  • JS Gost

    Which ever way you cut it, whichever clever words you use and no amount of fancy accountancy can hide the fact that crisis 2 is just around the corner. The banks are still broken, civil service remains the same, unions are too powerful and none of the MoU promises have been met; more importantly the people see nothing wrong and still blame everyone else. I know Hourican is trying his best but even he is beginning to see the futility of trying to save BoC, let alone the RoC. Being a smart man I am sure he now has a solid exit plan worked out as he must be aware of the fate that awaits when AKEL come to power next year, taking away any vestige of power he still has.

    • divadi bear

      JS Gost
      NO PLEASE !!! Not AKEL on the ” throne” here !!!!
      If those Communist run the place it will ONLY be into the ground completely !!!
      Communism does NOT work unless you have 10 million Chinese who truly believe they will be slaves all their lives and die at a young age just to keep those on the great big Gravy Train alive !!!

  • costas

    practically if history is right, the Bank of Cyprus, the Co op, should have never lent so much in the first place, then it would not have to make all these measures to reduce bad debts

  • Barry White

    An old finance expression comes to mind when reading Mr. H’s words: ” A Banker talking his book”.

    • Rory Keelan

      Indeed – ‘smoke and mirrors’.

  • desres

    The BOC cleared a well known developers NPL by accepting the properties back, then lent him 20 million to build another golf course!

  • Douglas

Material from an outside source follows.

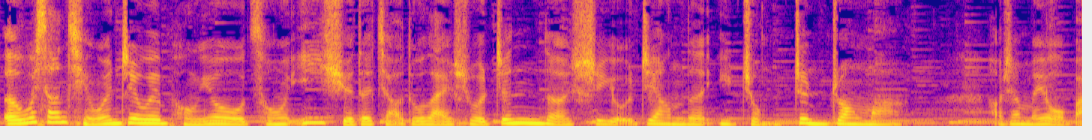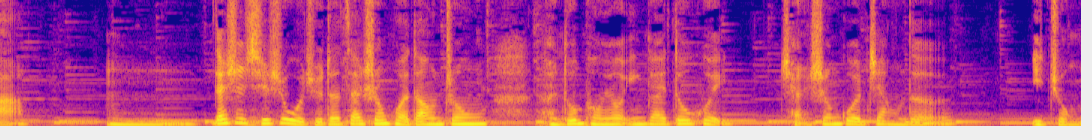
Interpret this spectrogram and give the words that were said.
呃，我想请问这位朋友，从医学的角度来说，真的是有这样的一种症状吗？好像没有吧。嗯，但是其实我觉得在生活当中，很多朋友应该都会产生过这样的一种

    ‘NPL’ are well documented and dealt with in many other Countries,properties are foreclosed,occupants evicted,property is sent to action houses, outstanding debt after sale are sold to debt collectors,job done ?